I’m thrilled to report that minha vida brasileira is fitting just like a glove. I awake each day giddy that this is really happening, not just some dream I had, but somehow a reality. My daily routine generally consists of eating fresh fruit for breakfast, doing some exercises, studying portugues, drawing, and then it is time for my favorite meal, almoço. Brazilians tend to eat their biggest meal of the day at lunch, which suits me just great. Luz Helena is an incredible cook who makes everything from scratch, so I can hardly believe my good fortune, maybe like being on some health retreat. My vegetarianism is a slight issue at mealtimes, but everyone is open and accommodating. A noite, we have a lighter snacky meal, like arapas (the Bohorquez’ are Colombian-Brazilians) or pao de queijos with café com leche. Even grabbing a quick bite at the downtown mall is a nutritious treat (photo below). Muito delicioso!
One night before nodding off, I heard a pop in my violin case, and while startled, assumed that one of my strings had snapped. Sadly, the tailpiece had broken (perhaps the cross-continental luggage treatment wasn’t easy on it), requiring a new tailpiece and repair service to put it back together properly. Hmmm, where to repair a violin in B.H.?
Google revealed some options, but while enjoying the Natal holiday at the Praca de Liberdade, Luz Helena confidently asked the local clown playing his violin for his recommendation. Kindly, Alex (as he introduced himself) stopped playing, and mentioned to us a violin maker and restorer with a shop in the well-known Palacio das Artes. Score!

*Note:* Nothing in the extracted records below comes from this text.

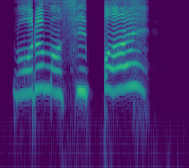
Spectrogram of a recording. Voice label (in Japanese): ノルマ失敗, 音ゲー風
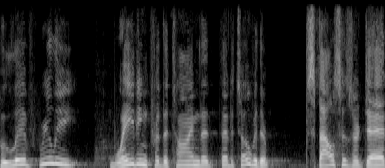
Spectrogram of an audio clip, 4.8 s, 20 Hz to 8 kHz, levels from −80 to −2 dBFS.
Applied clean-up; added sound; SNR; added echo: none; none; none; none.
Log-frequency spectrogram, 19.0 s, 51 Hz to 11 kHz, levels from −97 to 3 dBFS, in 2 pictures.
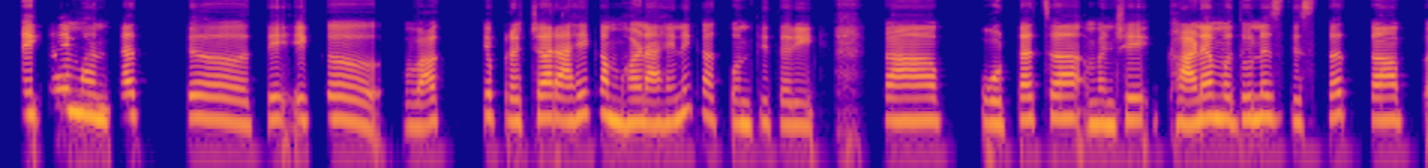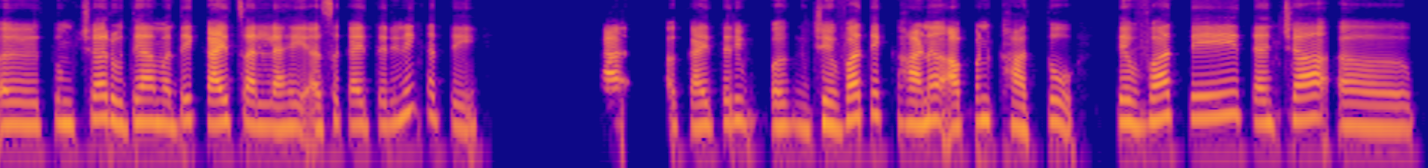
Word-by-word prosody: ते 290 - +9
काय 315 +3 -3
म्हणतात 270 0 +2 0.4
अ, 245 -4 -1
ते 250 - -1
एक 245 +1 -2
अ, 230 -6 -1 0.3
वाक्प्रचार 245 +4 0
आहे 245 +3 +4
का 290 - +3
म्हण 230 -1 +2
आहे 220 +2 +1
नाही 300 +6 -1
का 275 - -2
कोणतीतरी? 210 -1 -3 0.5
का 240 0 +3 0.3
पोटाचा 245 +3 +2
म्हणजे 215 +3 -1 0.2
खाण्यामधूनच 250 +3 +4
दिसतात 260 +5 -4 0.2
का 245 0 +4 0.2
अ, 210 0 -1
तुमच्या 220 +3 -1
हृदयामध्ये 230 -1 +1
काय 215 +1 +9
चाललं 200 -4 +3
आहे. 190 0 -1
असं 185 +5 -2
काहीतरी 210 +1 -2
नाही 305 +5 -1
का 275 - -5
ते? 200 -6 -7 0.9
काय 215 -1 -1
काहीतरी 205 +4 -1 0.2
बघ 200 0 -1 0.2
जेव्हा 220 +3 +4
ते 285 - +1
खाणं 220 +1 +4
आपण 235 +3 +2
खातो. 200 +2 -3 0.3
तेव्हा 230 +3 +3
ते 265 +3 +2
त्यांच्या 235 +3 +2 0.2
अ, 190 -2 -4
230 Hz, 140 wpm, -25 LUFS, 210-255 Hz, 0.9 s, ते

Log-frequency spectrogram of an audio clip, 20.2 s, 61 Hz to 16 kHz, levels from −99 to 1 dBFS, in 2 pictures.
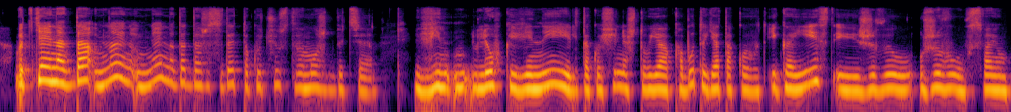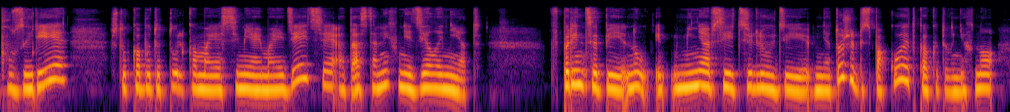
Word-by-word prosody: Вот - - +1
я 300 -1 +8
иногда 275 +2 +6
у 225 - -2
мна 325 +9 +2
у 220 - -3
меня 245 +10 -1
иногда 265 -4 -5
даже 230 -1 -7
создается 240 +1 -8
такое 215 +1 -9
чувство, 230 -1 -11
может 200 -2 -4
быть, 185 -1 -11
э, 170 -2 -8 0.4
вин 195 +3 +3
н 210 +1 0
лёгкой 215 +1 +2
вины, 200 +6 +4
или 180 -2 +1
такое 185 0 -4
ощущение, 215 +2 -4
что 190 0 -6
я, 190 -1 +2
как 185 +1 -6
будто 235 0 -3
я 195 +1 0
такой 190 -1 -6
вот 175 0 -6
эгоист 210 +8 0
и 180 -2 0
живю 190 +2 -1
живу 195 0 -1
в 175 - -8
своём 190 -2 0
пузыре, 200 - 0 0.4
что 200 - -7
как 210 -1 -3
будто 195 0 -2
только 200 +1 -4
моя 185 -1 +2
семья 190 +1 +1
и 185 - +2
мои 185 +1 +2
дети, 315 - -3
а 195 - -6
до 175 +1 -1
остальных 210 +5 -3
мне 205 -3 +3
дела 205 +2 +1
нет. 175 -6 0 0.7
В - - -21
принципе, 215 -6 +2
ну, 210 +1 +2
и 190 0 -4
меня 220 +2 +4
все 220 +1 -1
эти 205 +2 -3
люди, 185 -4 0
меня 180 -1 +1
тоже 335 - +1
беспокоят, 270 - -3
как 190 0 -4
это 175 -2 -10
у - - -6
них, 175 +3 -3
но 200 0 0
200 Hz, 200 wpm, -21 LUFS, 185-225 Hz, 0.7 s, я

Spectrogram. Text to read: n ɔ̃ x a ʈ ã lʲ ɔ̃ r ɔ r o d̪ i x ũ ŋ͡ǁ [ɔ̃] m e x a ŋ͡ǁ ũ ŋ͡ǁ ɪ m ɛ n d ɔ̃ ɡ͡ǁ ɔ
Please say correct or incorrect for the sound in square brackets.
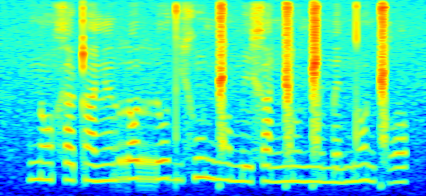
correct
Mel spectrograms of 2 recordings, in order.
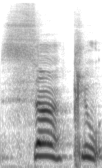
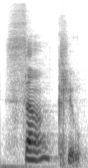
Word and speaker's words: Saint-Cloud: Saint-Cloud, a French city near Paris with a silent D. Saint-Cloud.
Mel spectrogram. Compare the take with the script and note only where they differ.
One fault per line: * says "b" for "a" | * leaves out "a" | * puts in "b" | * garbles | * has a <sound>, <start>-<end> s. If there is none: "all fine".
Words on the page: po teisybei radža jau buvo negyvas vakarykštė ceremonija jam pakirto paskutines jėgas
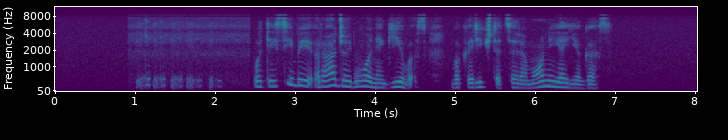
* has a laugh, 1.0-2.1 s
* leaves out "jau"
* leaves out "jam pakirto paskutines"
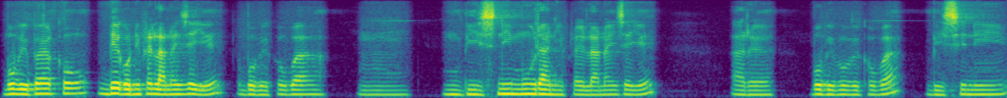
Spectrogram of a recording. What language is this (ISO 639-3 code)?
brx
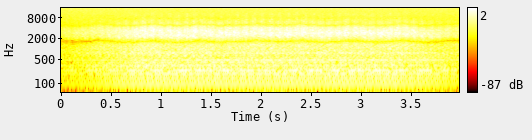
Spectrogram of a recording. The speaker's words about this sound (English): A tractor roars ahead on the Coftry Christmas tree farm on a sunny day in late fall. It's used to mow the grass growing between the trees on the 35-acre site outside of New York's state capital, Albany.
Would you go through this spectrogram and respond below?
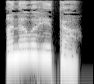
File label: "ಅನವಹಿತ", Kannada; anavahita; not meant; not intended; unintentional.; purposeless.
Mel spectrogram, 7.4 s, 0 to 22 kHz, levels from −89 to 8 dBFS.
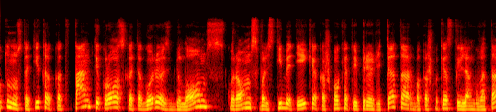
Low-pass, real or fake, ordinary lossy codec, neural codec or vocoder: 10.8 kHz; real; Opus, 24 kbps; none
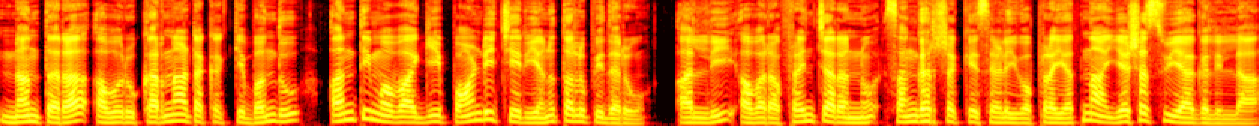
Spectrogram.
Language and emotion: Kannada, neutral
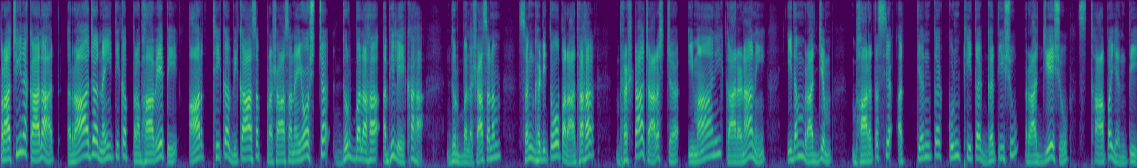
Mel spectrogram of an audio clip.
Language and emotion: Sanskrit, neutral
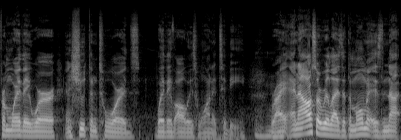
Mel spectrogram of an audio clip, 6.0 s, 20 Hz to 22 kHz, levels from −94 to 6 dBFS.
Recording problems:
none

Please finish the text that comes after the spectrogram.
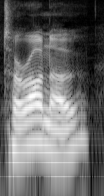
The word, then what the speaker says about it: Toronto: You could be in the heart of Toronto and you could be the closest of individuals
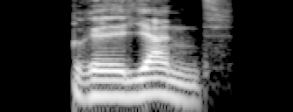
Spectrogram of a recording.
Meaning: 1. brilliant 2. A small size of type, standardized as 3 point
- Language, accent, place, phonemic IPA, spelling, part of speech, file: German, Germany, Berlin, /bʁɪlˈjant/, Brillant, noun, De-Brillant.ogg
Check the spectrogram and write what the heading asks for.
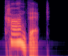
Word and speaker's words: convict: And if the prosecutor is successful, the person becomes a convict, with the stress on the first syllable.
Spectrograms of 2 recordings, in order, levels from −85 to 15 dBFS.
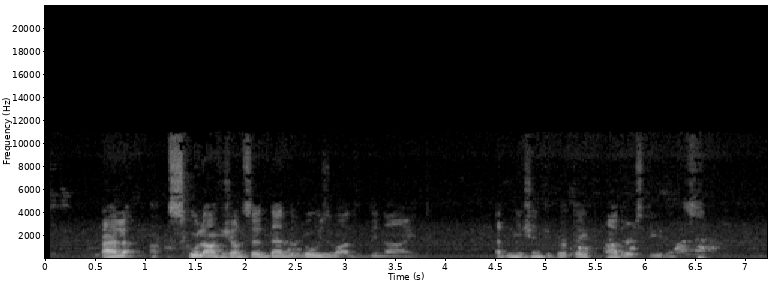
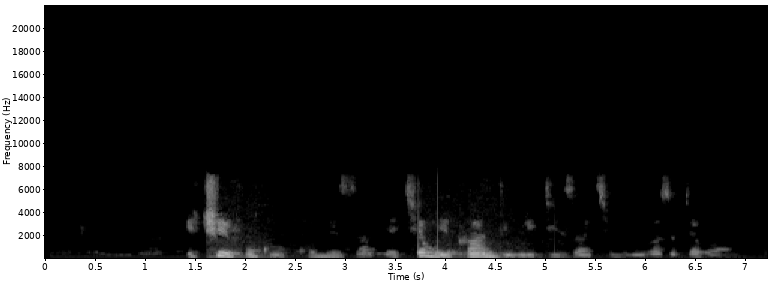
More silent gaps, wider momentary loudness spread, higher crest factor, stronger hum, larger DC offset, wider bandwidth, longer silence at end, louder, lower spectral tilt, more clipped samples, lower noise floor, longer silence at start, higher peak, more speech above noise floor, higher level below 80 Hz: neither; second, 18 LU vs 23 LU; about the same, 18 dB vs 20 dB; neither; neither; first, 11.5 kHz vs 7.6 kHz; about the same, 0.5 s vs 0.5 s; about the same, -26 LUFS vs -25 LUFS; first, -6.5 dB/octave vs -5 dB/octave; neither; second, -58 dBFS vs -74 dBFS; second, 0.5 s vs 1.4 s; about the same, -8 dBFS vs -10 dBFS; second, 32 dB vs 46 dB; first, -52 dBFS vs -70 dBFS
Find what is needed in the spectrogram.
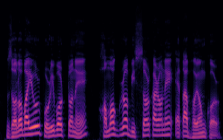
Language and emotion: Assamese, neutral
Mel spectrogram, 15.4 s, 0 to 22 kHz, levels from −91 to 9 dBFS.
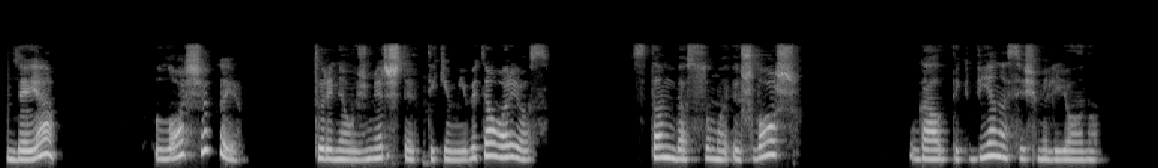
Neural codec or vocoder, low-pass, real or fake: none; 7.2 kHz; real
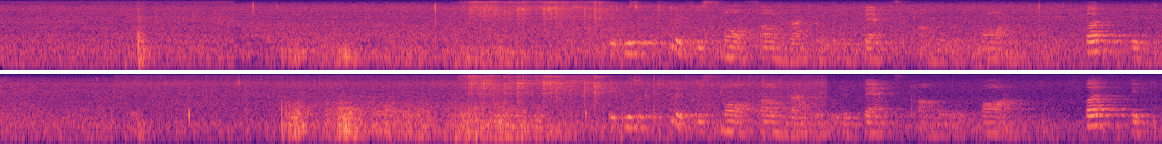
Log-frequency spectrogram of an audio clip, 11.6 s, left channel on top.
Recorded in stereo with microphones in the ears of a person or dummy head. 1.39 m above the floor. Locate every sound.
4.5 s keys jangling: 65° right (ahead or behind), 3 m; by 6.0 s 45° right (ahead or behind), 3.5 m
6.1 s a woman speaking: centre (ahead or behind), 6 m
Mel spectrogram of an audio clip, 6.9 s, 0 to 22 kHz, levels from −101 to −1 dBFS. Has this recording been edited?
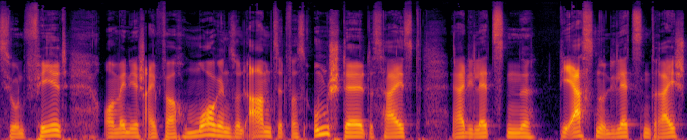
yes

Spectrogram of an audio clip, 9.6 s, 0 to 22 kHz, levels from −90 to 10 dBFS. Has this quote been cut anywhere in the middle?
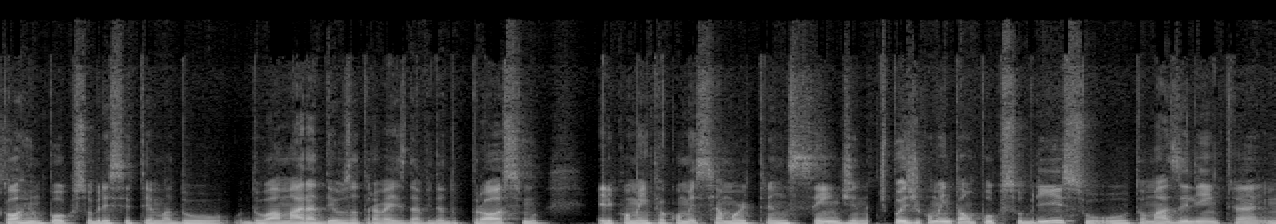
yes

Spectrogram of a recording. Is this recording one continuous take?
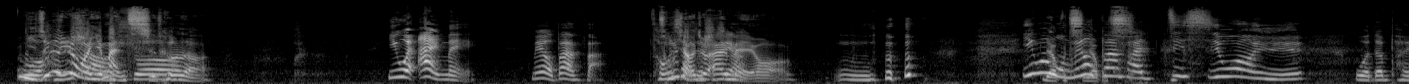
yes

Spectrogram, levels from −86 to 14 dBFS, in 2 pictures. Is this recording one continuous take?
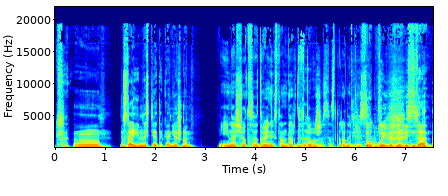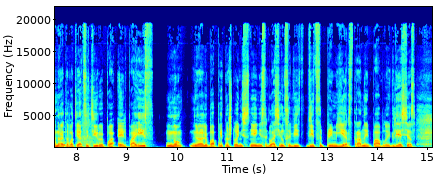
no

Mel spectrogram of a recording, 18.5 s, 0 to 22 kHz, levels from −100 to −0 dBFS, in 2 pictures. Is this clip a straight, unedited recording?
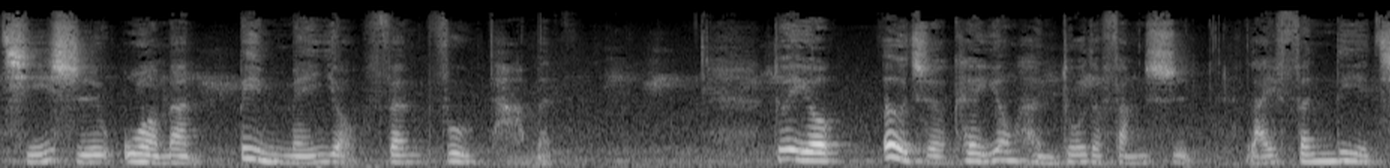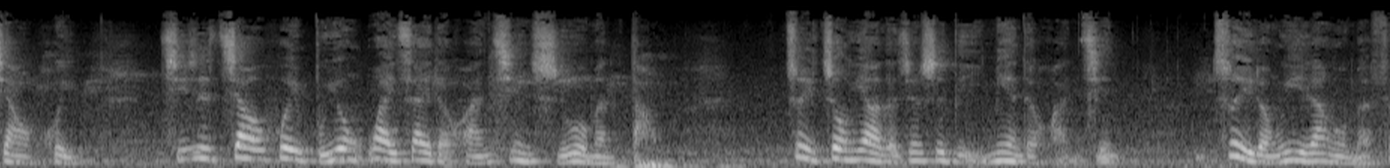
yes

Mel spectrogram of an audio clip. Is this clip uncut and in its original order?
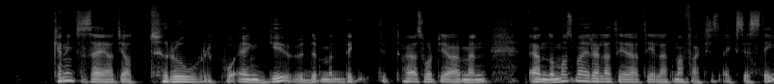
no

So a few days later, Luz Helena dropped us off (Graciella and Pachin kindly accompanied me) at the Palacio. After some questions, we were directed down a path with many doors, but only one open. The interior escorted us back to apprenticeship days, small workshops where quality items were made locally, by hand, from raw local materials. We met Adriano, the technician working the shop that day. He repaired my violin on the spot, despite having other projects to complete, and we hadn’t an appointment. While we waited, he pulled out a magnificent amber-caramel colored violin (with a wood grain that looked like tiger stripes!) that the shop owner, Carlos Jorge de Oliveira had made, right here in Belo Horizonte. Adriano offered it to me without hesitation, along with the most exquisite bow with pearl and snakeskin embellishments.
Magically I entered another dimension. Playing that magnificent violin was truly a divine experience. Smooth as butter, it felt and sounded so sweet, and compared to playing my student-grade violin from China (which was a gift, and I adore it, and am eternally grateful), one might compare the difference between driving a Yugo or a Rolls Royce. Curiously, I inquired as to the cost of these dreamy tools. Adriano informed us that the violin cost 12,000 reais (about $6,500.00) and the bow cost 1,500 reais (about $800.00). I was timid to breathe near the items after that, but my friends encourage me to play ‘rapido’, which I anxiously did. Now I have an even greater motivation to practice.
Good as new violin in tow, we headed over to the Parque Municipal, which was so grand and magnificent! It reminded us of Central Park in its size and that it sits smack in the center of the city. There were these incredible wooden benches made from gargantuan trees that had felled in the park. The park is now a special setting in my memories because here my sibling-like friends told me to stop saying obrigada so much, that it was not necessary. I responded that I like to say it to show my appreciation and gratitude, one of the few words I am confident using. Sincerely, they explained that they already feel my appreciation, and that I am like family now, so I do not need to say it all the time.